Researchers at the Massachusetts Institute of Technology (MIT) have developed a machine-learning model they say can predict whether people at risk for Alzheimer’s disease will experience clinically significant cognitive decline within the next 2 years.
They presented on the model at the recent Machine Learning for Healthcare conference at the University of Michigan in Ann Arbor.
“Accurate prediction of cognitive decline from 6 to 24 months is critical to designing clinical trials,” said Oggi Rudovic, PhD, a researcher in the MIT Media Lab. “Being able to accurately predict future cognitive changes can reduce the number of visits the participant has to make, which can be expensive and time-consuming. Apart from helping develop a useful drug, the goal is to help reduce the costs of clinical trials to make them more affordable and done on larger scales.”
The model consists of two submodels.
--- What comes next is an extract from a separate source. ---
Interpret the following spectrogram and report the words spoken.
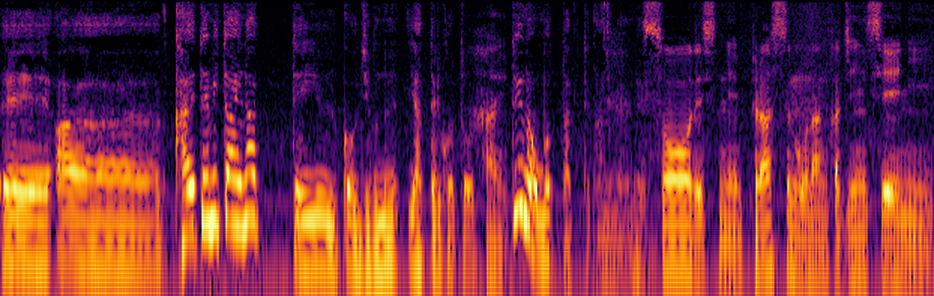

The first is a population model, which was trained using a dataset of clinically significant cognitive test scores and other biometric data from people with Alzheimer’s disease and healthy individuals. The model used the data to learn patterns that enable it to predict scores on cognitive tests.
The second is a personalized model, which was trained with data from new participants. The model provides score predictions personalized for each patient based on data collected during recent visits.
A “metalearning” scheme automatically chooses whether the population model or personalized model would provide the best prediction based on the data available for analysis, which researchers explained is often limited for patients with Alzheimer’s disease.
“It’s like a model on top of a model that acts as a selector, trained using metaknowledge to decide which model is better to deploy,” Dr. Rudovic said.
In all, the model provided accurate predictions of cognition test scores 6, 12, 18, and 24 months into the future, researchers reported. They hope to partner with pharmaceutical companies next to integrate the model into clinical trials testing treatments for Alzheimer’s disease.